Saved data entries
■ ■ ■ ■ ■ ■ ■

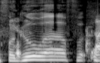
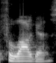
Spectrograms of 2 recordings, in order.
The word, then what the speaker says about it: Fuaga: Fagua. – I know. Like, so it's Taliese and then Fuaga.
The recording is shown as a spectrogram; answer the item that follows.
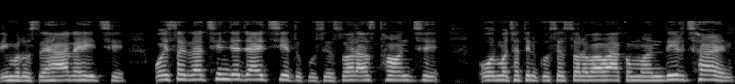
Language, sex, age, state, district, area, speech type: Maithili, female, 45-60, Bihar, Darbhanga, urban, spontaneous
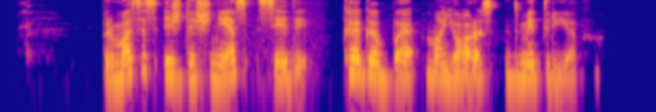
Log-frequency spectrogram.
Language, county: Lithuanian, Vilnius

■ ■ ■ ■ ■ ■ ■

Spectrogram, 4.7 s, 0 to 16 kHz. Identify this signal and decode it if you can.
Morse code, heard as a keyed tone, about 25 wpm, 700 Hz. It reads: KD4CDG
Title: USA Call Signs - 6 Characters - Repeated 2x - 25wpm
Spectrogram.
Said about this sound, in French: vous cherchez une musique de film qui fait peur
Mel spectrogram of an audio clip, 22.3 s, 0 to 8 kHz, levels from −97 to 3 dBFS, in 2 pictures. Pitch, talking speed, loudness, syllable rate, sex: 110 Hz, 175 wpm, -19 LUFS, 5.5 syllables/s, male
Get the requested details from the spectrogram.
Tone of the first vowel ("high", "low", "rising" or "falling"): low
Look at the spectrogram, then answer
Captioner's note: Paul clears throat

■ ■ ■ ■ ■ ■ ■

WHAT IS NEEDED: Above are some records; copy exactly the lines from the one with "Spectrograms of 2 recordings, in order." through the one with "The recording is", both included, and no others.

RESULT:
Spectrograms of 2 recordings, in order.
The word, then what the speaker says about it: Fuaga: Fagua. – I know. Like, so it's Taliese and then Fuaga.
The recording is shown as a spectrogram; answer the item that follows.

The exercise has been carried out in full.